On Sun, Dec 9, 2012 at 11:45 PM, GS Chandy <firstname.lastname@example.org> wrote: > Responding to Paul Tanner's (PT's) post dated Dec 10, 2012 7:55 AM (pasted for reference below my signature): > > From my 'outsider view', I'd generally agree with PT's claim that 'private charity' would never be able successfully to take up the Mission of 'health care' of a nation, be it the USA or India or China. In my view, there would have to be some kind of 'societal initiative' to accomplish national health care in the least successfully. > > I believe that PT may be mistaken in his idea that Kirby Urner is advocating that national health care be taken up by private charity. For instance, here is a quote from what Kirby had posted: >>> >>> This proves that the Feds have a very different >>> mindset from the Swedes. One cannot expect the Feds to >>> have anything close to the collective intelligence of >>> Swedes, if history is any guide. >>> > To which circumstance, the evident 'solution' is: > > "Raise the collective intelligence of US citizens!!!"

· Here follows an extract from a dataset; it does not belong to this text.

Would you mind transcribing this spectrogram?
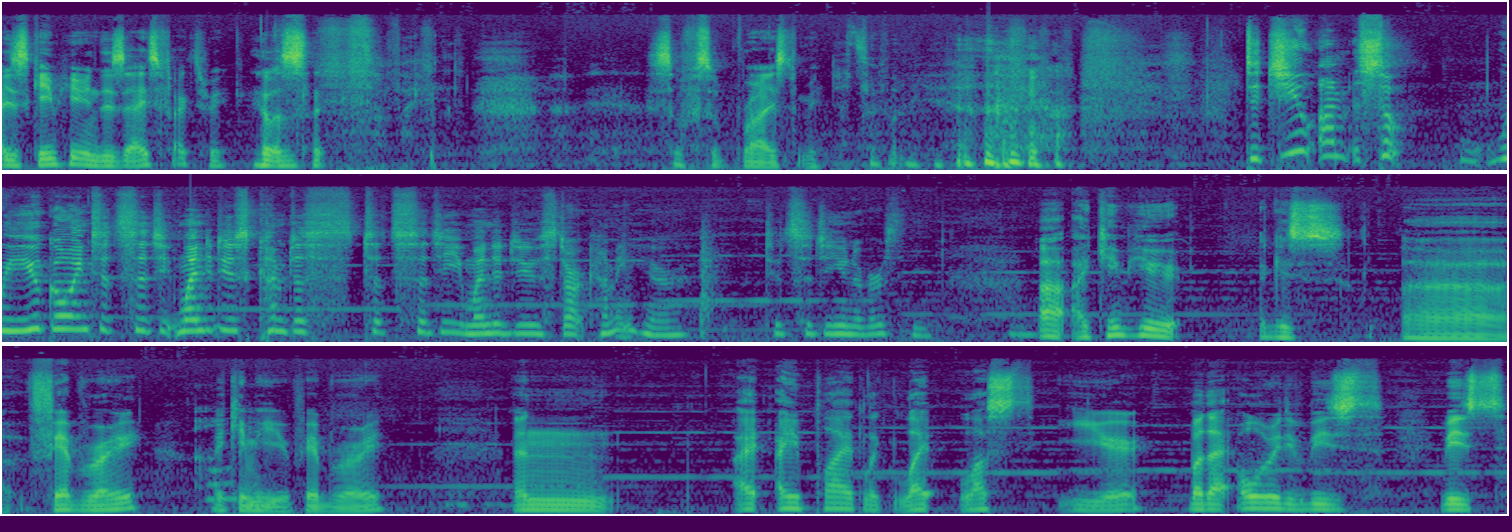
I just came here in this ice factory. It was like so surprised me. That's so funny. Did you um? So, were you going to Tzu Chi? When did you come to to Tzu Chi? When did you start coming here to Tzu Chi University? Uh, I came here, I guess, uh, February. I came here February, and I I applied like li- last year, but I already visited visit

This is actually supports what I said. "The Feds" is just the type of talk used by haters of the US government - it is not in the least talk about the population of the US.
> - probably this will be found to be the ONLY way to arrive at resolution of the issue(s) involved.
All that is needed is to expand Medicare and Medicaid funding.
> > In themselves, the health care issues (without taking 'collective intelligence' into consideration) are broadly as follows: > > Quite sizable funding is required to operate any publicly funded health care system. > > In view of the sizable funding required to provide some kind of effective health care access to all citizens, how to: > > a) convince citizens that they should contribute to the health care program? > b) ensure that it is done effectively (by whichever may be the designated agency that takes it up)? > > Both 'a' and 'b' above are essential. > > Public funding of any health care scheme cannot happen (in a democracy) if citizens are not convinced that they should contribute; citizens will not wish to contribute to an ineffective system (which is unfortunately what we have in place in most nations). >
The point of what I write is to educate people as to what the facts actually are, to try to convince some to vote for universal health care by voting accordingly for the party and people who would expand the funding for the existing programs enough to achieve universal health care.
Kirby, on the other hand, does the opposite - the point of his writing is to achieve the opposite, to try to get people to vote against universal health care by voting accordingly for the party and people who would not expand and even start to cut the funding for even just the existing programs.
Either government will be involved in helping to pay for health care or it will not. Either government's present role in helping to pay for health care will expand, stay the same, or it will contract.
I am arguing for it to expand. Kirby argues against that, with all kinds of hints that he would like to see it contract.
The necessary result of it even just not expanding is that the only thing left to meet all that growing unmet need is charity.
And yes, the unmet need is growing since the private marketplace is rejecting a greater and greater percentage of the population, leaving more and more with no health care. We now have close to 100 million people - close to 1/3 of the entire population - that are either under-insured with junk insurance with out of pocket expenses so high they might as well not have insurance, or with no coverage at all. (There are now more than 50 million with no health care coverage at all.) And what has charity been doing all these years or that population that has now swelled to almost 100 million? Almost nothing in comparison to the total need, barely scratching the surface. And what will charity do in all those future years? The same as it always has, almost nothing in comparison to the total need, barely scratching the surface.
Now do you see that he is in fact advocating that national health care be taken up at least more and more by private charity? Now do you see that what he arguing for - less government and more charity - would result in increasing morbidity, suffering, and premature death, given all the mathematical facts I gave?
I reiterate all those mathematical facts in my last post